→ **Records to process**:
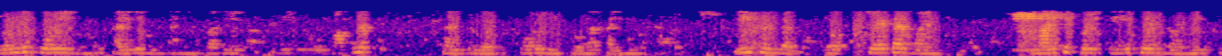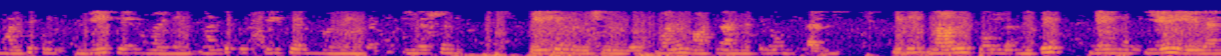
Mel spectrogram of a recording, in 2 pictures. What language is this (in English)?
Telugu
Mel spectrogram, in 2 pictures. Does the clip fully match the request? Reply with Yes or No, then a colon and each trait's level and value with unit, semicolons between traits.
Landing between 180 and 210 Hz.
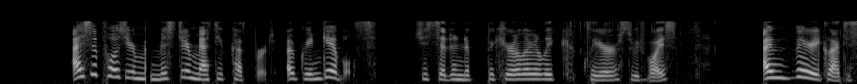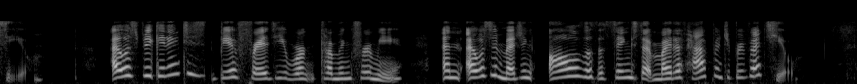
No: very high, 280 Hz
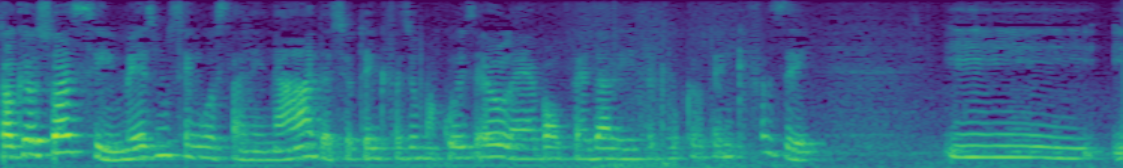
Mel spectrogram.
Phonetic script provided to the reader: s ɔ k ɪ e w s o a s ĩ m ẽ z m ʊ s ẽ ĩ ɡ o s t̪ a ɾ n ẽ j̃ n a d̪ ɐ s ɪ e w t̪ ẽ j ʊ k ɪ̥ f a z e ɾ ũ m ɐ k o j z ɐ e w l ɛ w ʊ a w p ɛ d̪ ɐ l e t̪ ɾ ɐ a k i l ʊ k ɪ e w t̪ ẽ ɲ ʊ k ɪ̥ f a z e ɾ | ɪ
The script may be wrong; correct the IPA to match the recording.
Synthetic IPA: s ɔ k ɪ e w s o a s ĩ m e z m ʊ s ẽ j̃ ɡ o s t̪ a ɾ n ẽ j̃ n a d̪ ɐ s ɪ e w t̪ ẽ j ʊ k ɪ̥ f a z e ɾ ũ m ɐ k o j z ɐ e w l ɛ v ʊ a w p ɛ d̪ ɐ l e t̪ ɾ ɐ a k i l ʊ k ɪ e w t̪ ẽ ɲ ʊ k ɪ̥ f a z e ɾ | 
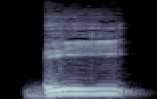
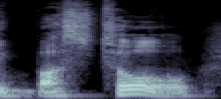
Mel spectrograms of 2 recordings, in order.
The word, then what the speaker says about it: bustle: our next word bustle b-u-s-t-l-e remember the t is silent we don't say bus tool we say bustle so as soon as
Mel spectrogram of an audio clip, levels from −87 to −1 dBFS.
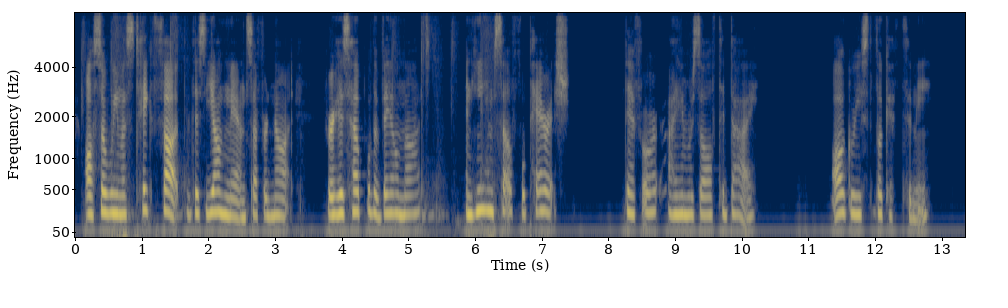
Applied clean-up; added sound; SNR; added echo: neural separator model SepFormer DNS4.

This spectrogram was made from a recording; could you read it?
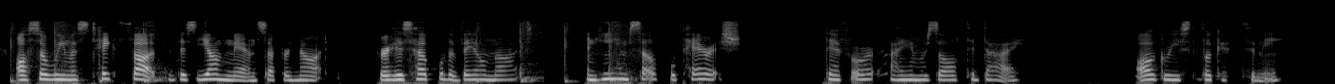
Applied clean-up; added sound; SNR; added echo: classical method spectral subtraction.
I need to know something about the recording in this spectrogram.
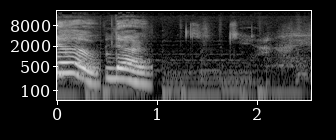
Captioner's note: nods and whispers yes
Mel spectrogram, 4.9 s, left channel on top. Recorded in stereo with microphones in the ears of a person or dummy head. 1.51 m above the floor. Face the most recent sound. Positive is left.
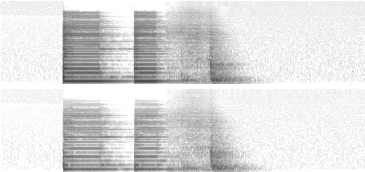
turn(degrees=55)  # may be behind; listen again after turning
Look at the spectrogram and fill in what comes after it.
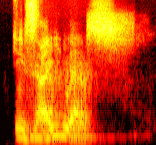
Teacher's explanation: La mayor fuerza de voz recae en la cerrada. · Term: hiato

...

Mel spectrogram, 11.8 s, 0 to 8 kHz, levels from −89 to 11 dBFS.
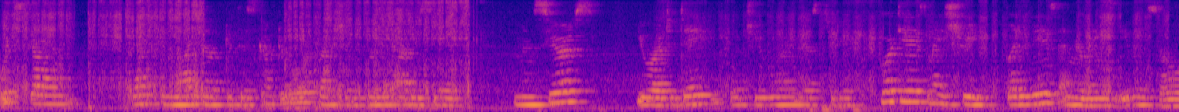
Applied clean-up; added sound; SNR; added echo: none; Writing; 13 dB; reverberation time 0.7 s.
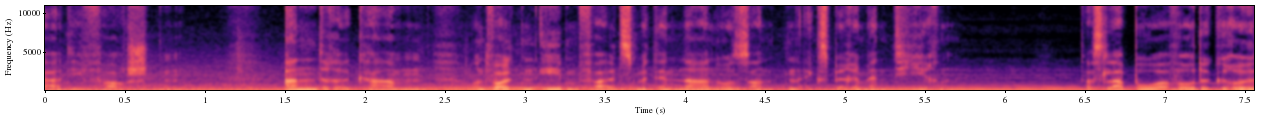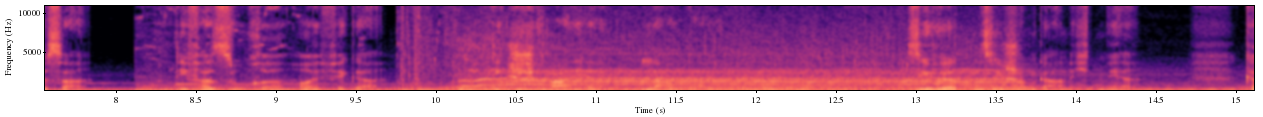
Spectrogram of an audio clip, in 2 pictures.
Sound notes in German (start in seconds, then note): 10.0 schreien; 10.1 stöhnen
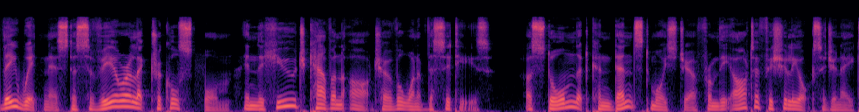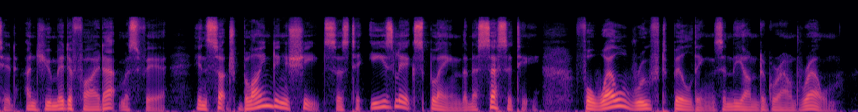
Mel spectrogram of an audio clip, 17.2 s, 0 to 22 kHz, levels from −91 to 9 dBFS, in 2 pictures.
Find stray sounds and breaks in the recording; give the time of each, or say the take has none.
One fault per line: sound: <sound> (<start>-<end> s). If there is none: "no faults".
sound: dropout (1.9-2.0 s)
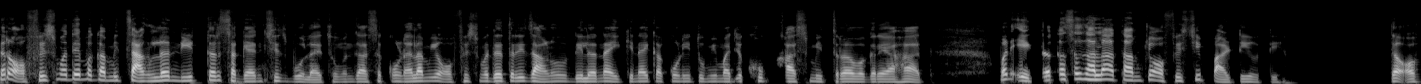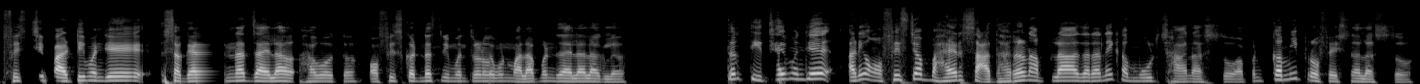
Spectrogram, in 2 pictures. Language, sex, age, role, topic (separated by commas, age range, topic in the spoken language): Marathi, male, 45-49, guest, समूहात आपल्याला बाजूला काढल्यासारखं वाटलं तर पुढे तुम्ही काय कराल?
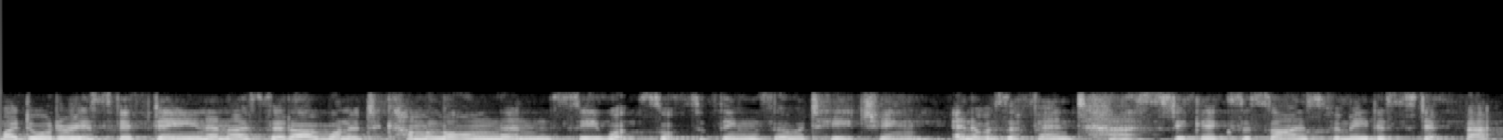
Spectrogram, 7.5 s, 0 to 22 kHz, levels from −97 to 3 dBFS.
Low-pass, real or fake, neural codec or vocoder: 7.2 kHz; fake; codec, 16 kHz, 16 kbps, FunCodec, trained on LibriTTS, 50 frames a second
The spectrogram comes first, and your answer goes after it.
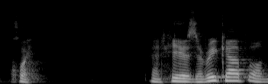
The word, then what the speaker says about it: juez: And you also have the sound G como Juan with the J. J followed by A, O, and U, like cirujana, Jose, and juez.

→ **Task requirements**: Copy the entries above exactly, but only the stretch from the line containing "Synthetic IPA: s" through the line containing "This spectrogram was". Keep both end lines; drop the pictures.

→ **Answer for the task**:
Synthetic IPA: s ɔ k ɪ e w s o a s ĩ m e z m ʊ s ẽ j̃ ɡ o s t̪ a ɾ n ẽ j̃ n a d̪ ɐ s ɪ e w t̪ ẽ j ʊ k ɪ̥ f a z e ɾ ũ m ɐ k o j z ɐ e w l ɛ v ʊ a w p ɛ d̪ ɐ l e t̪ ɾ ɐ a k i l ʊ k ɪ e w t̪ ẽ ɲ ʊ k ɪ̥ f a z e ɾ | 
Mel spectrograms of 2 recordings, in order.
The word, then what the speaker says about it: bustle: our next word bustle b-u-s-t-l-e remember the t is silent we don't say bus tool we say bustle so as soon as
Mel spectrogram of an audio clip, levels from −87 to −1 dBFS.
Applied clean-up; added sound; SNR; added echo: neural separator model SepFormer DNS4.

This spectrogram was made from a recording; could you read it?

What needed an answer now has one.